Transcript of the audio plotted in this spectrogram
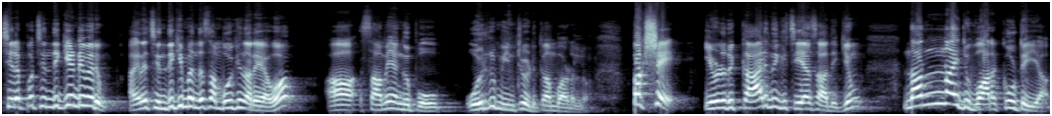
ചിലപ്പോൾ ചിന്തിക്കേണ്ടി വരും. അങ്ങനെ ചിന്തിക്കുമ്പോൾ എന്താ സംഭവിക്കുന്ന അറിയാവോ? ആ സമയം അങ്ങ് പോവും. ഒരു മിനിറ്റും എടുക്കാൻ പാടല്ലോ പക്ഷേ ഇവിടെ ഒരു കാര്യം നിങ്ങൾക്ക് ചെയ്യാൻ സാധിക്കും. നന്നായിട്ട് വർക്കൗട്ട് ചെയ്യുക.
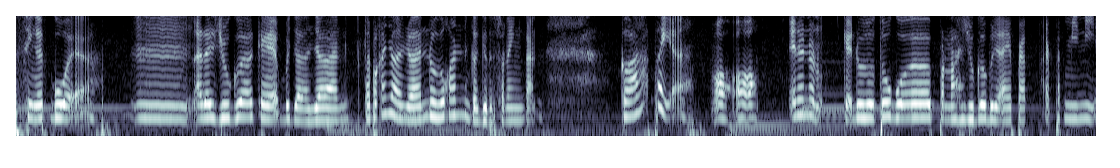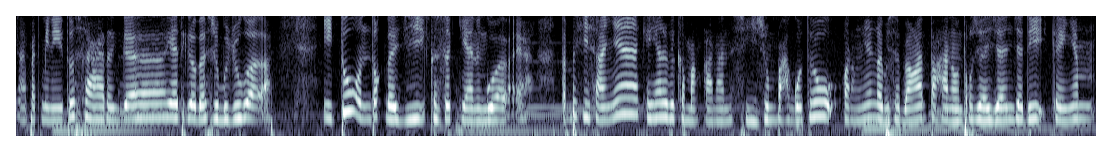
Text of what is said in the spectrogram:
singet gue ya hmm, ada juga kayak berjalan-jalan. Tapi kan jalan-jalan dulu kan gak gitu sering kan. Ke apa ya oh oh eh no, no, kayak dulu tuh gue pernah juga beli iPad iPad mini. iPad mini itu seharga ya 13 ribu juga lah. Itu untuk gaji kesekian gue lah ya. Tapi sisanya kayaknya lebih ke makanan sih. Sumpah gue tuh orangnya nggak bisa banget tahan untuk jajan. Jadi kayaknya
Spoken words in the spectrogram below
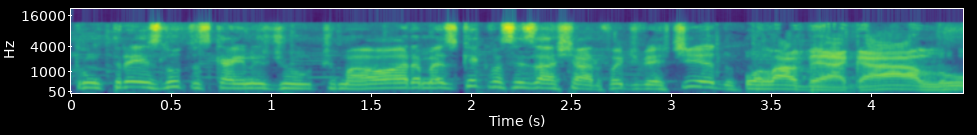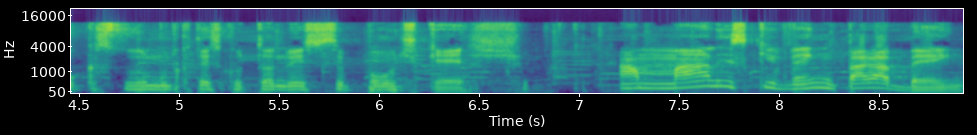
com três lutas caindo de última hora, mas o que, que vocês acharam? Foi divertido? Olá, VH, Lucas, todo mundo que está escutando esse podcast. A males que vem para bem.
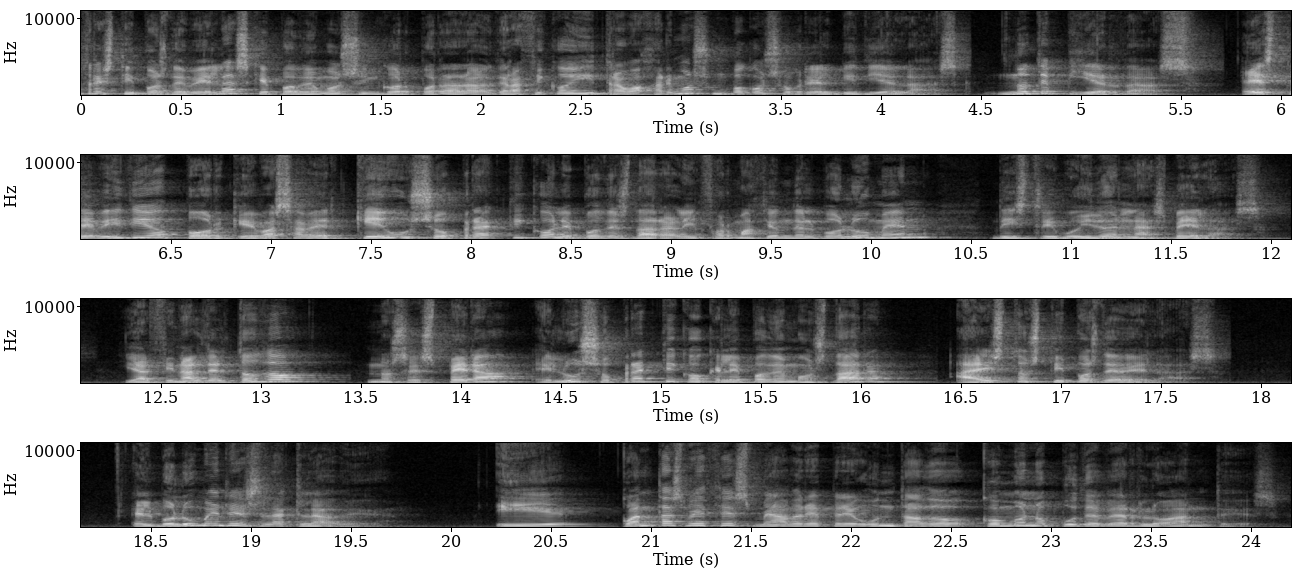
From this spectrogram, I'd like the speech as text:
tres tipos de velas que podemos incorporar al gráfico y trabajaremos un poco sobre el el ask. No te pierdas este vídeo porque vas a ver qué uso práctico le puedes dar a la información del volumen distribuido en las velas. Y al final del todo nos espera el uso práctico que le podemos dar a estos tipos de velas. El volumen es la clave. ¿Y cuántas veces me habré preguntado cómo no pude verlo antes?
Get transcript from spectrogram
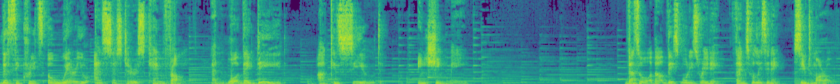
The secrets of where your ancestors came from and what they did are concealed in Xingming. That's all about this morning's reading. Thanks for listening. See you tomorrow.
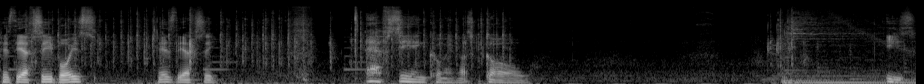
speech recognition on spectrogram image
Here's the FC, boys. Here's the FC. FC incoming, let's go. Easy.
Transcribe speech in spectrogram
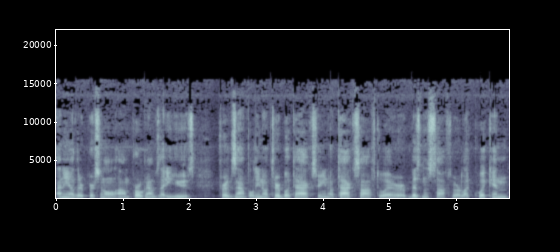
any other personal um, programs that you use. For example, you know TurboTax or you know tax software or business software like Quicken,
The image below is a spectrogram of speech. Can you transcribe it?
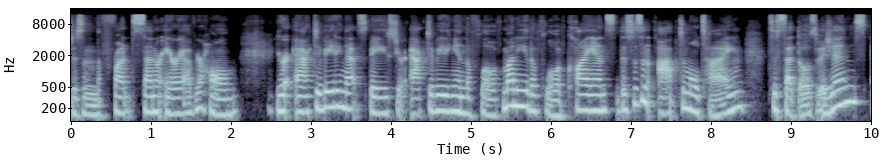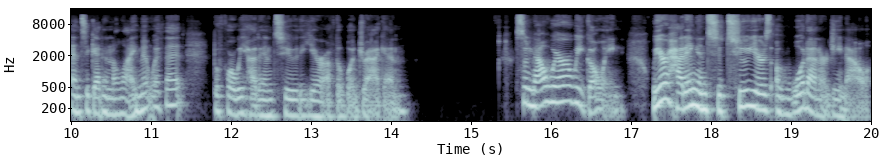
is in the front center area of your home, you're activating that space, you're activating in the flow of money, the flow of clients. This is an optimal time to set those visions and to get in alignment with it before we head into the year of the wood dragon. So now where are we going? We are heading into 2 years of wood energy now.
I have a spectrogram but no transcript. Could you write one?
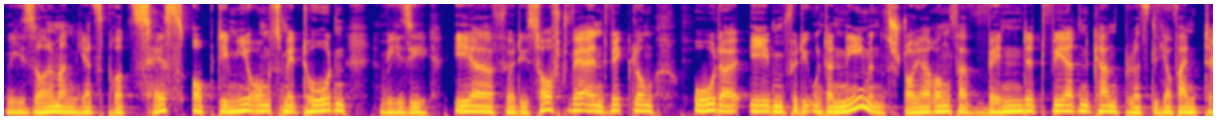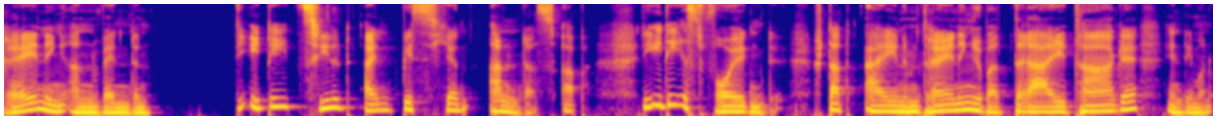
wie soll man jetzt Prozessoptimierungsmethoden, wie sie eher für die Softwareentwicklung oder eben für die Unternehmenssteuerung verwendet werden kann, plötzlich auf ein Training anwenden. Die Idee zielt ein bisschen anders ab. Die Idee ist folgende. Statt einem Training über drei Tage, in dem man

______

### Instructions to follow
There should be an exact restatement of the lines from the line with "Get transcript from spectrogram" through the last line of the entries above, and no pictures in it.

### Reply to the exercise
Get transcript from spectrogram
The secrets of where your ancestors came from and what they did are concealed in Xingming. That's all about this morning's reading. Thanks for listening. See you tomorrow.
speech recognition on spectrogram image
Here's the FC, boys. Here's the FC. FC incoming, let's go. Easy.
Transcribe speech in spectrogram
any other personal um, programs that you use. For example, you know TurboTax or you know tax software or business software like Quicken,
The image below is a spectrogram of speech. Can you transcribe it?
is in the front center area of your home, you're activating that space, you're activating in the flow of money, the flow of clients. This is an optimal time to set those visions and to get in alignment with it before we head into the year of the wood dragon. So now where are we going? We are heading into 2 years of wood energy now.
I have a spectrogram but no transcript. Could you write one?
wie soll man jetzt Prozessoptimierungsmethoden, wie sie eher für die Softwareentwicklung oder eben für die Unternehmenssteuerung verwendet werden kann, plötzlich auf ein Training anwenden. Die Idee zielt ein bisschen anders ab. Die Idee ist folgende. Statt einem Training über drei Tage, in dem man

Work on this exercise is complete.